Dotcom, along with many of his employees, were arrested in January 2012 following a raid that shuttered his then-site Megaupload. According to U.S. authorities, Megaupload was a haven for pirated content and the site earned Dotcom millions of dollars in profits. However, Dotcom’s extradition hearing was repeatedly delayed and only began in September of 2015.
The judge ruled that Dotcom and his employees are eligible for extradition, believing the THE U.S. government presented “overwhelming” evidence. However, Dotcom has said he and his attorneys will appeal the decision, likely delaying his extradition even farther.
Next up today, the BBC reports that Jayme Gordon, a man who formerly sued Dreamworks over the film Kung Fu Panda, has been charged with fraud and perjury over the lawsuit, which he was forced to dismiss.
According to prosecutors, Gordon traced some of his drawings from a Lion King coloring book published in 1996 and then claimed that they were created in 1993 and 1994. He then used those images to sue Dreamworks, alleging that the 2008 film Kung Fu Panda was based in part on his “work”. However, when evidence of his false claims were brought to light, Gordon dropped the lawsuit, which had already cost Dreamworks some $3 million to defend against.

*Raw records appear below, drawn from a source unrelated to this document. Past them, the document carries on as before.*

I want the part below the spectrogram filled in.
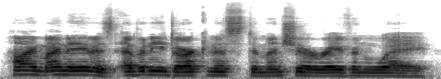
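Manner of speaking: normal talking voice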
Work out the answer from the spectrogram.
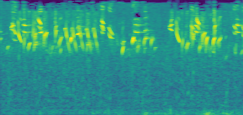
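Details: Goldfinch group song meant to stir males into singing after moult: bursts of bright, rapid twittering notes separated by brief gaps, chirps clustering in short runs.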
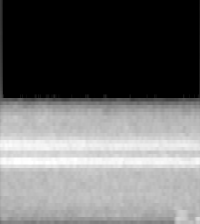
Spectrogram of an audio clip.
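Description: A dense chorus of rainforest insects, a steady high-pitched drone in several close bands that does not let up.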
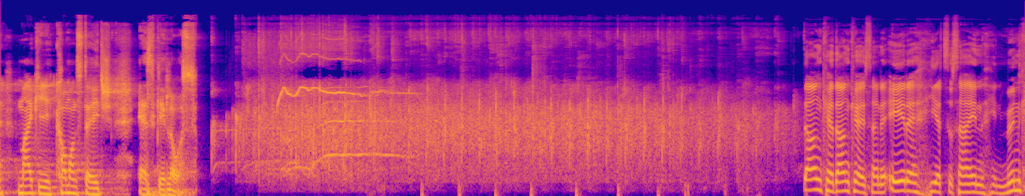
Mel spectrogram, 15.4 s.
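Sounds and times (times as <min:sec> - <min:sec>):
speech: 0:00.3 - 0:03.0, 0:12.1 - 0:15.3
cheers and whistles: 0:03.2 - 0:11.5
large audience roaring applause: 0:03.2 - 0:12.9.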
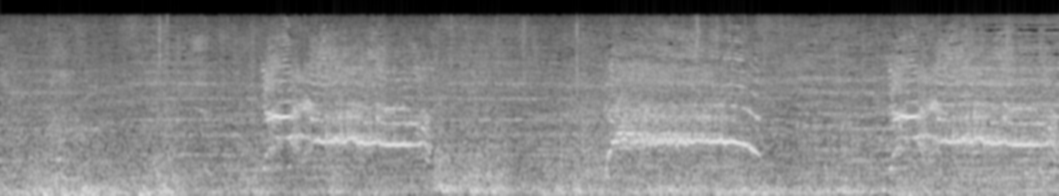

Gordon is accused of four counts of wire fraud and three counts of perjury If he is convicted on all counts, he could face up to 20 years in jail.
Finally today, the Agence France-Presse is reporting that Internet radio service Pandora has settled long-running cases with the two major groups that represent composers and publishers, ASCAP and BMI, reaching a rate agreement that all parties seem to be happy with.
Back in May, a rate court ruled that Pandora should set aside some 2.5 percent of its revenue to pay BMI however, representing a sharp increase. However, a judge ruled against ASCAP in a similar case, holding it to just 1.85 percent. Pandora had appealed the BMI ruling but that appeal is now dismissed as part of this settlement.
The announcement comes just days after a royalty court ordered Pandora to pay performers a slightly higher rate for music streamed via the service. That ruling was largely seen as a victory for Pandora, which had feared a much greater hike.
That’s it for the three count today. We will be back tomorrow with three more copyright links. If you have a link that you want to suggest a link for the column or have any proposals to make it better. Feel free to leave a comment or send me an email. I hope to hear from you.